  • As of January 24th 2017, there were 409 inmates placed in solitary confinement.

Solitary confinement is decided

a disciplinary council

This council is composed by the prison warden, a doctor and an educator.

The duration for placement in solitary confinement is limited

yes, 15 days

Inmates sometimes return to their cells after this period, for a few hours, and are brought back to solitary confinement.

Solitary confinement can be extended


Solitary confinement can sometimes last several months because the renewal of the measure is not subject to any limitations.

The solitary confinement measure is subject to regular review

The decision to place a prisoner in solitary confinement can be subject to adversarial debate. During the hearing in front of the disciplinary council, the inmate does not have the opportunity to defend himself by presenting evidences and witnesses.

The CPT and the ECtHR have criticised the 41-bis regime. Inmates have to spend 22 hours per day in confinement, the other two hours can be spent either outside or in common area in small groups (three to four people). In 2017, the CPT recommended to Italian authorities to modify this regime in consideration of international human rights standards.

Inmates placed in solitary confinement should be accommodated in single cells, but this does not happen in practice. It has been reported that in some facilities, inmates in disciplinary isolation are placed in so-called cellaliscia (cells without furniture).

According to the law, inmates placed in solitary confinement have the right to participate in usual activities. This provision is not respected in practice.

Inmates under the regime 14-bis or sorveglianza particolare are not allowed to work, and restrictions can be imposed on their participation in educational programmes, sports, cultural and recreational activities. All prohibitions imposed by this regime create a de facto solitary confinement regime, which the Surveillance Tribunal of Bologna declared to be “without any legal basis” in 2011.

Persons convicted for life sentences spend all day and all night inside their cells.

Nevertheless, they are not banned from communal activities such as work, education or religious services. Therefore, the time spent in complete isolation may be less than 24 hours.

However, as activities are scarce, many lifers may spend a great amount of time alone in their cells.

In the previous penitentiary regulation, which dates back to 1975, the limitations posed to isolated inmates were both related to communication with other inmates and to contact with the outside world (phone calls and visits). However, the current regulation, the D.P.R.230/2000, does not provide these limitations. Legal experts have commented that it can be inferred that telephone calls and visits from relatives, lawyers, amongst other, take place according to the usual rules. Moreover, inmates are allowed to write and receive letters, to keep a radio and to access newspapers.

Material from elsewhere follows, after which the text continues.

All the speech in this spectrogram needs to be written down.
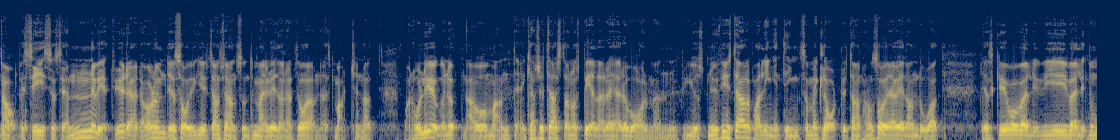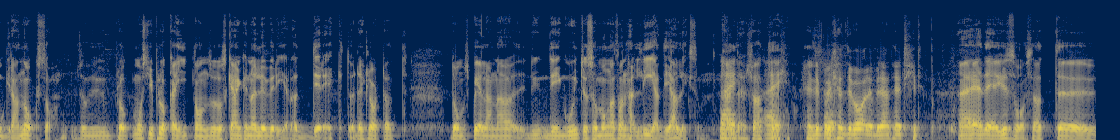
Ja precis och sen vet vi ju det, det, har de, det sa ju Christian Svensson till mig redan efter Varanäs-matchen att man håller ögonen öppna och man kanske testar någon spelare här och var men just nu finns det i alla fall ingenting som är klart utan han sa ju redan då att det ska ju vara väldigt, vi är väldigt noggranna också. Så vi plock, måste ju plocka hit någon så då ska han kunna leverera direkt. Och det är klart att de spelarna, det går inte så många sådana lediga liksom. Nej, så att, nej. Eh, det brukar inte vara det vid den här tiden. Nej det är ju så så att uh,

The only category of inmates who is subjected to formal restrictions is that under 41-bis regime. They can only receive one family visit per month and it can be replaced by a 10 - minutes phone call.